In comparison, the ECS affects a wide range of processes and functions directly, or indirectly, by triggering responses in other kinds of receptors. But the close proximity of those two receptor systems in key areas of the brain and spine make it possible for opioid drugs to affect the endocannabinoid system, and for cannabis to affect the opioid system.
Opioids and cannabis compounds can also interact indirectly, as part of the signaling cross-talk among these and other systems in the body, so that they contribute to the expression of other kinds of neurotransmitters farther down the line. In that way, THC is able to enhance the potency of opioids, and certain opioid receptors can boost the pain-relieving properties of THC and CBD.

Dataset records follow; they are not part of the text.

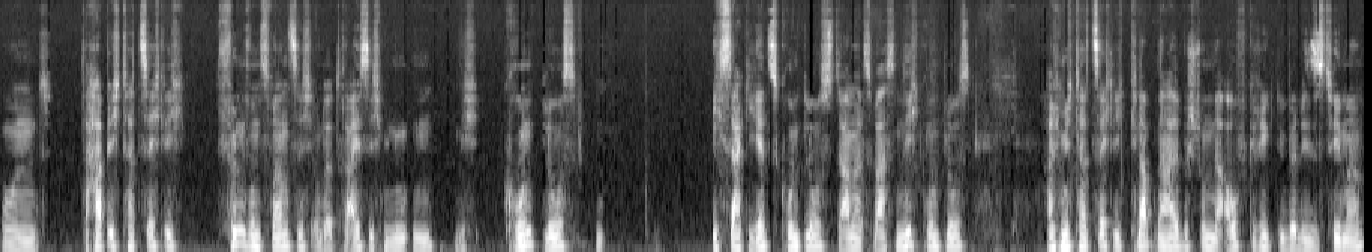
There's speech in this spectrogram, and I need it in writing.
Und da habe ich tatsächlich 25 oder 30 Minuten mich grundlos ich sage jetzt grundlos, damals war es nicht grundlos, habe ich mich tatsächlich knapp eine halbe Stunde aufgeregt über dieses Thema.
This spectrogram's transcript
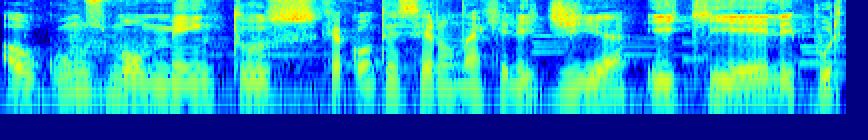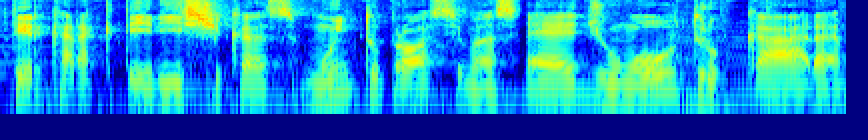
alguns momentos que aconteceram naquele dia e que ele, por ter características muito próximas é, de um outro cara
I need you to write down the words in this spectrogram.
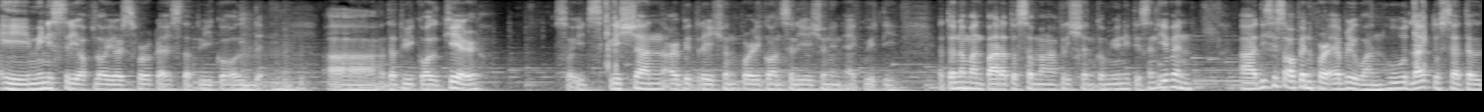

Cannabis can also make it easier to withdraw from opioids, because it moderates the mechanisms that trigger withdrawal symptoms and reduces the need for medications like methadone or buprenorphine to help folks get through withdrawal.
People who consume opioid drugs and marijuana often say that these substances can have a significant effect on each other, and now science supports their claims. Opioid and cannabinoid receptors not only share space in the brain and spine, but opioids and cannabis can also interact on deeper levels, creating a synergy that boosts the effects of both. Many questions remain about the complicated interactions between these systems, but recent insights about their relationship may lead to new alternatives for pain control—and a way out of the epidemic of opioid abuse.
Photo credit: Théo